-- Supplied material --

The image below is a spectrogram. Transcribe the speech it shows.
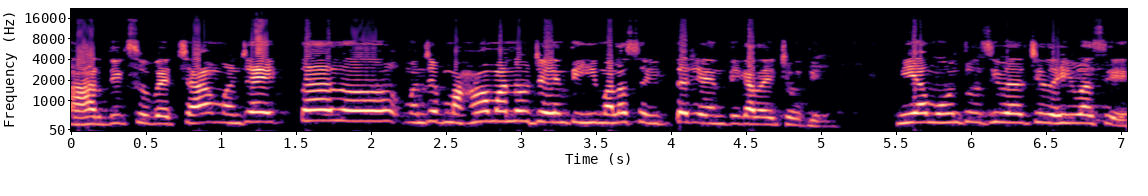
हार्दिक शुभेच्छा. म्हणजे एक तर म्हणजे महामानव जयंती ही मला संयुक्त जयंती करायची होती. मी या मोहन तुलसीवरची रहिवासी आहे.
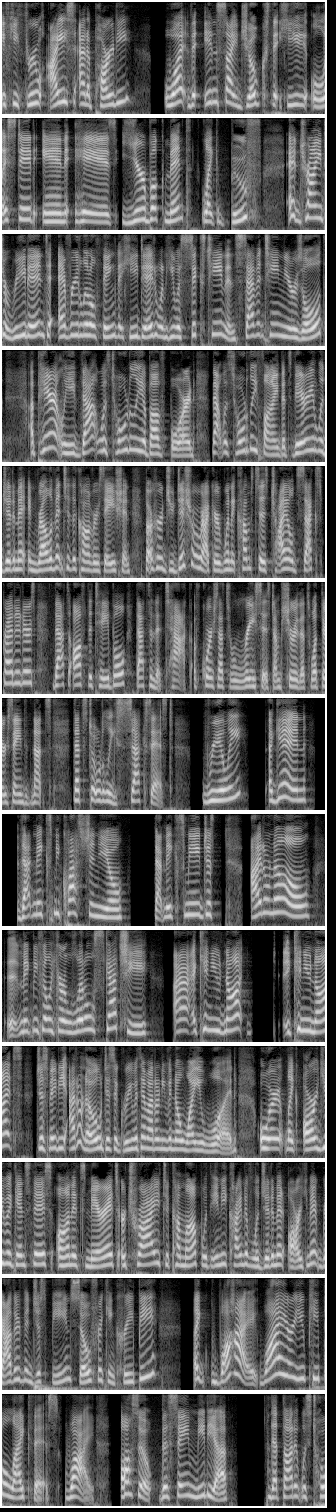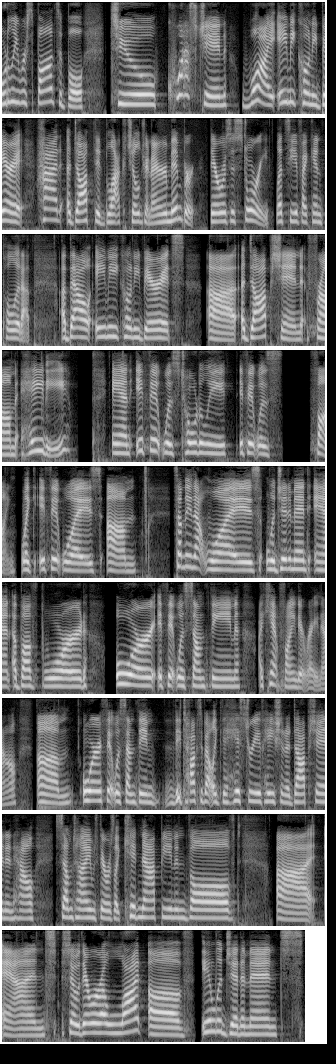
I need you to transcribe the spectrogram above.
if he threw ice at a party, what the inside jokes that he listed in his yearbook meant, like boof, and trying to read into every little thing that he did when he was 16 and 17 years old. Apparently, that was totally above board. That was totally fine. That's very legitimate and relevant to the conversation. But her judicial record, when it comes to child sex predators, that's off the table. That's an attack. Of course, that's racist. I'm sure that's what they're saying. That's that's totally sexist. Really? Again, that makes me question you. That makes me just, I don't know, make me feel like you're a little sketchy. I, can you not can you not just maybe i don't know disagree with him? I don't even know why you would. Or like argue against this on its merits or try to come up with any kind of legitimate argument rather than just being so freaking creepy? Like why? Why are you people like this? Why? Also the same media that thought it was totally responsible to question why Amy Coney Barrett had adopted black children. I remember there was a story. Let's see if I can pull it up about Amy Coney Barrett's uh, adoption from Haiti, and if it was totally, if it was fine, like if it was um, something that was legitimate and above board or if it was something I can't find it right now. Um, or if it was something they talked about like the history of Haitian adoption and how sometimes there was like kidnapping involved. Uh, and so there were a lot of illegitimate,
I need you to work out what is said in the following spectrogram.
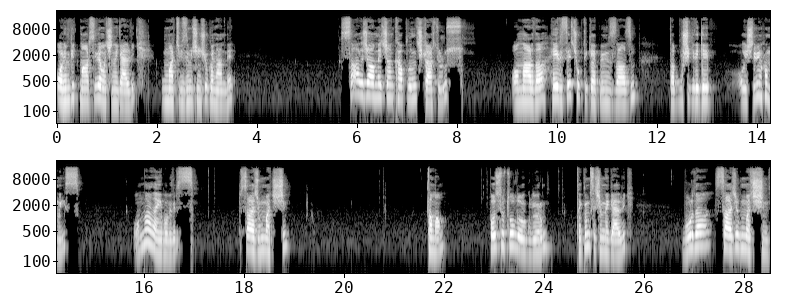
Olimpik Marsilya maçına geldik. Bu maç bizim için çok önemli. Sadece Ahmetcan Kaplan'ı çıkartıyoruz. Onlarda Harris'e çok dikkat etmemiz lazım. Tabi bu şekilde gelip o işlemi yapamayız. Onlardan yapabiliriz. Sadece bu maç için. Tamam. Pozitif tol da uyguluyorum. Takım seçimine geldik. Burada sadece bu maç için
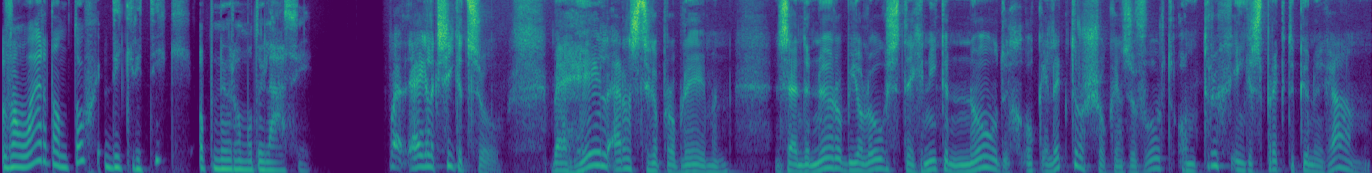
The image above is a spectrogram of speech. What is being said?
Vanwaar dan toch die kritiek op neuromodulatie? Eigenlijk zie ik het zo. Bij heel ernstige problemen zijn de neurobiologische technieken nodig, ook elektroshock enzovoort, om terug in gesprek te kunnen gaan.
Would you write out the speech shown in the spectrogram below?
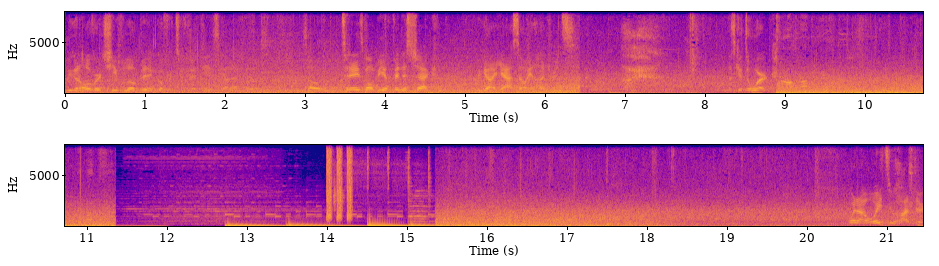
we're gonna overachieve a little bit and go for 250 and see how that feels. So today's gonna be a fitness check. We got Yasso 800s. Let's get to work. Went out way too hot there.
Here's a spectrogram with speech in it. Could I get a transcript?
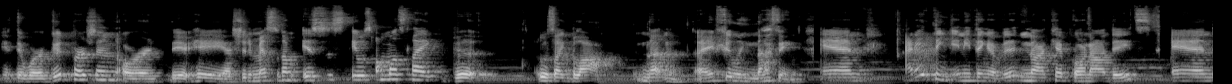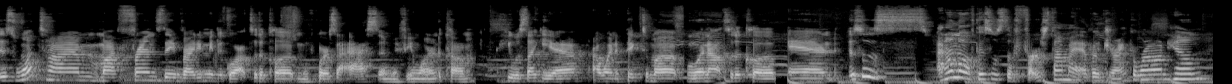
if they were a good person or hey, I should have messed with them. It's just it was almost like it was like blah, nothing. I ain't feeling nothing. And I didn't think anything of it. You know, I kept going on dates. And this one time, my friends, they invited me to go out to the club. And of course, I asked him if he wanted to come. He was like, yeah. I went and picked him up. We went out to the club. And this was, I don't know if this was the first time I ever drank around him.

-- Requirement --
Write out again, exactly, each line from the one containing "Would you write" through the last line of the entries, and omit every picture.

-- Solution to the exercise --
Would you write out the speech shown in the spectrogram below?
we're gonna overachieve a little bit and go for 250 and see how that feels. So today's gonna be a fitness check. We got Yasso 800s. Let's get to work. Went out way too hot there.
Here's a spectrogram with speech in it. Could I get a transcript?
if they were a good person or hey, I should have messed with them. It's just it was almost like it was like blah, nothing. I ain't feeling nothing. And I didn't think anything of it. You know, I kept going on dates. And this one time, my friends, they invited me to go out to the club. And of course, I asked him if he wanted to come. He was like, yeah. I went and picked him up. We went out to the club. And this was, I don't know if this was the first time I ever drank around him.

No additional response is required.